Manufactured Home Living News developed the largest known publicly available collection of third-party research that debunks common misconceptions about manufactured homes. Meanwhile, MHProNews has documented how several MHI members are consolidating production, retail and "mobile home parks" (more properly, land-lease manufactured home communities). As a result, site fees, or lot rent, in these communities have been jumping in recent years.

Lack of new development and too few new manufactured homes has consequences.

The answer ought to be simple. Enforce existing antitrust laws and the enhanced preemption provision of the MHIA.

Democratic lawmakers wrote HUD Secretary Mel Martinez in 2003 asking for the latter, as MHARR has documented. Congress held hearings in 2011 and 2012 on the MHIA and federal preemption. But nothing happened. Anyone who thinks that the government is working properly should spend a few hours just reading about the consequences related to these issues.

Meanwhile, the solution to the affordable housing crisis is hiding in plain sight because existing laws aren’t being properly enforced. A few are getting richer, most are suffering. And the economy is $2 trillion a year poorer because of it.

There ought to be a law…oh, pardon me, there already are.

L. A. “Tony” Kovach lives in a manufactured home in Winter Haven.
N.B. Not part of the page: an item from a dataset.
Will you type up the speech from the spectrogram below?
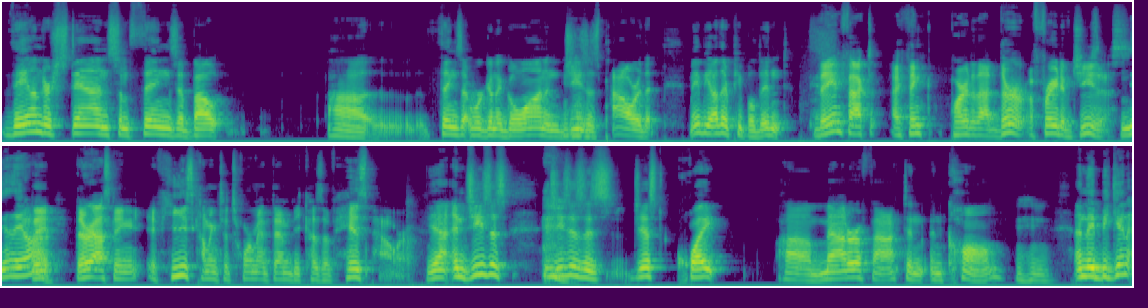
They understand some things about uh, things that were going to go on in Jesus' power that maybe other people didn't. They, in fact, I think part of that, they're afraid of Jesus. Yeah, they are. They, they're asking if he's coming to torment them because of his power. Yeah, and Jesus, Jesus is just quite uh, matter of fact and, and calm. And they begin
He is the co-founder of MHProNews and MHLivingNews, trade publications serving segments of the manufactured home industry. 

This article originally appeared on The Ledger: What do zoning boards have against manufactured homes? | Guest column